PROBLEM →
When the line containing "Spectrogram, in 2 pictures. What" appears in the entries below, begin printing there and stop after the line containing "Mel spectrogram, left channel on top."; print each of those lines exactly and no other line.

Data excerpts →

# # # #

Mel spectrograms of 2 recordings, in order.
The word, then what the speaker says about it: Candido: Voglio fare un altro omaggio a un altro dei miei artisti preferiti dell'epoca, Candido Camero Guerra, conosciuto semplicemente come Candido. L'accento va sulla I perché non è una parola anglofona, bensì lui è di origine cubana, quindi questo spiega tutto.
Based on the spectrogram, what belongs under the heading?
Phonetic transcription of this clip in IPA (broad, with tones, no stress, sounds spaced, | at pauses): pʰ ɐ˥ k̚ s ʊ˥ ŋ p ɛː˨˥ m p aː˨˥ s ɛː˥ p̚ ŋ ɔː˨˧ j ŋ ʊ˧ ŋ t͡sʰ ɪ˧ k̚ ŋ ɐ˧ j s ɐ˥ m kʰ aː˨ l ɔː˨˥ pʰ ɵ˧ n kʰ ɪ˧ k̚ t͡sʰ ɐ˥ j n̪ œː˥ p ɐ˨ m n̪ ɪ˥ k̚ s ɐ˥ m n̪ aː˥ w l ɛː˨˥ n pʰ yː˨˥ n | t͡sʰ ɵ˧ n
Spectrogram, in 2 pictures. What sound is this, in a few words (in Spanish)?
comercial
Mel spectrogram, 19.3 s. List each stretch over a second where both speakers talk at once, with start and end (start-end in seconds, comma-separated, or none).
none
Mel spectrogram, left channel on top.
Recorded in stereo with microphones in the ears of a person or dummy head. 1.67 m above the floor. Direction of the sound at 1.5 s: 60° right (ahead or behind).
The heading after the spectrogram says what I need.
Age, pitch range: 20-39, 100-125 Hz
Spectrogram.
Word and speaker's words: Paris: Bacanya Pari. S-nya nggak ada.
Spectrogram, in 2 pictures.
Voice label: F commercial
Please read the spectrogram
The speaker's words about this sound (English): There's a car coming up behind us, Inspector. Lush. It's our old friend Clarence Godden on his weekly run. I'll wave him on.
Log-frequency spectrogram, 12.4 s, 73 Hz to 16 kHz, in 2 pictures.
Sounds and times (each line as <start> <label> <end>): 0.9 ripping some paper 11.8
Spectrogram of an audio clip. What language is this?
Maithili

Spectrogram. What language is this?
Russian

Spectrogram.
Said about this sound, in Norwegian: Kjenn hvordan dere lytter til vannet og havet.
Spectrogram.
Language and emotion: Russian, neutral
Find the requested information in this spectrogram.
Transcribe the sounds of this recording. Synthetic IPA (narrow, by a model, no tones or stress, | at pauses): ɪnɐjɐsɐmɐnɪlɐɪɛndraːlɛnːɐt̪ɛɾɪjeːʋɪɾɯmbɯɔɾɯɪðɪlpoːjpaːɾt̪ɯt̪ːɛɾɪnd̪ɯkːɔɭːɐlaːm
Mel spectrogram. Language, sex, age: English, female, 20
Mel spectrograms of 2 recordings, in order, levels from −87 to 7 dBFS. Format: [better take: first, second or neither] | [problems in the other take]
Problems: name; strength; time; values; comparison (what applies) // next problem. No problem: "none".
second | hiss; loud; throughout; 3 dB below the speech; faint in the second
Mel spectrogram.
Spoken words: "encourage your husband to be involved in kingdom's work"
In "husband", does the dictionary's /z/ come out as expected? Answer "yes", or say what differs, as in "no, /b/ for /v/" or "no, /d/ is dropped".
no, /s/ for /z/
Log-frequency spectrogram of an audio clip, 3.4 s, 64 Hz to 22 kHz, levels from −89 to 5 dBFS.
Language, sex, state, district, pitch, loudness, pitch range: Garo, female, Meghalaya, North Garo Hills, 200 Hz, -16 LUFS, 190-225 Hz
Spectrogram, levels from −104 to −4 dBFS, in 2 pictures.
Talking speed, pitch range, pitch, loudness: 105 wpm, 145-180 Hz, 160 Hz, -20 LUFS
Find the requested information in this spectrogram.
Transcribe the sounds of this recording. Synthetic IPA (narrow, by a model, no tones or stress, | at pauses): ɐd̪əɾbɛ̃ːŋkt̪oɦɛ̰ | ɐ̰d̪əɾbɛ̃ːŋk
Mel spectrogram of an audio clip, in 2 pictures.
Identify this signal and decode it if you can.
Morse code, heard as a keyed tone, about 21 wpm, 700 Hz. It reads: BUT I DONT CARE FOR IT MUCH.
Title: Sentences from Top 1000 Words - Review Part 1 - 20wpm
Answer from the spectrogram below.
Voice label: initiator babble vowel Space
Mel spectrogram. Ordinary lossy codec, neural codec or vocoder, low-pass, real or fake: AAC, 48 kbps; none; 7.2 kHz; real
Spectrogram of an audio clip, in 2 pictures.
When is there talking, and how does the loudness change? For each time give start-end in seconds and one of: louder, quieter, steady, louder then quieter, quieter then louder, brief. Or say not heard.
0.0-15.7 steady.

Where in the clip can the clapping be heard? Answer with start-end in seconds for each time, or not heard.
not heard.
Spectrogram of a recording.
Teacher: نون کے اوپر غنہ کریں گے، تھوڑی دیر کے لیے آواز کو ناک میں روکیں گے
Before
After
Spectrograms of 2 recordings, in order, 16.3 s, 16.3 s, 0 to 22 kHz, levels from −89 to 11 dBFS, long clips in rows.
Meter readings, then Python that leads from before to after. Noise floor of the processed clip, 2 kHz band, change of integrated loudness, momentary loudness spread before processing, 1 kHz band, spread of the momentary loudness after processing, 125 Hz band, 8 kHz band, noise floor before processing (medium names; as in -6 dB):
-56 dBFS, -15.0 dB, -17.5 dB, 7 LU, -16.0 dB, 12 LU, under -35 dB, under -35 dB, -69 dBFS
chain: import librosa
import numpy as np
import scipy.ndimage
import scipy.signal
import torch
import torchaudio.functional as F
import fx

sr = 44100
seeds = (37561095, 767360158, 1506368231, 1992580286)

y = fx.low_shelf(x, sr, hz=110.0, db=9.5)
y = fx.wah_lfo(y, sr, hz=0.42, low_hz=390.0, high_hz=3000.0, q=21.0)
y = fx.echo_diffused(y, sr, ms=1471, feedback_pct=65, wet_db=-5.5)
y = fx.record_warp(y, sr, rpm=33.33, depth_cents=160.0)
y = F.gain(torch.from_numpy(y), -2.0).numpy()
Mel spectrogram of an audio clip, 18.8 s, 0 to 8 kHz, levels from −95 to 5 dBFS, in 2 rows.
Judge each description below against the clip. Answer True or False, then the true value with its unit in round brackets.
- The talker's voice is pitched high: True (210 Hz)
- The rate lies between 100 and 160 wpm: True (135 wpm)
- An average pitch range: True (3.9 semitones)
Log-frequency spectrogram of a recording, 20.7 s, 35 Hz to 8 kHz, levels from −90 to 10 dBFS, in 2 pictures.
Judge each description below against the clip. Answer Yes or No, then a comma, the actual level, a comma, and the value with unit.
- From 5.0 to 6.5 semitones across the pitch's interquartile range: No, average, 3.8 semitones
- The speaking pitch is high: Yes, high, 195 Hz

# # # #

WRITTEN ANSWER →
Spectrogram, in 2 pictures. What sound is this, in a few words (in Spanish)?
comercial
Mel spectrogram, 19.3 s. List each stretch over a second where both speakers talk at once, with start and end (start-end in seconds, comma-separated, or none).
none
Mel spectrogram, left channel on top.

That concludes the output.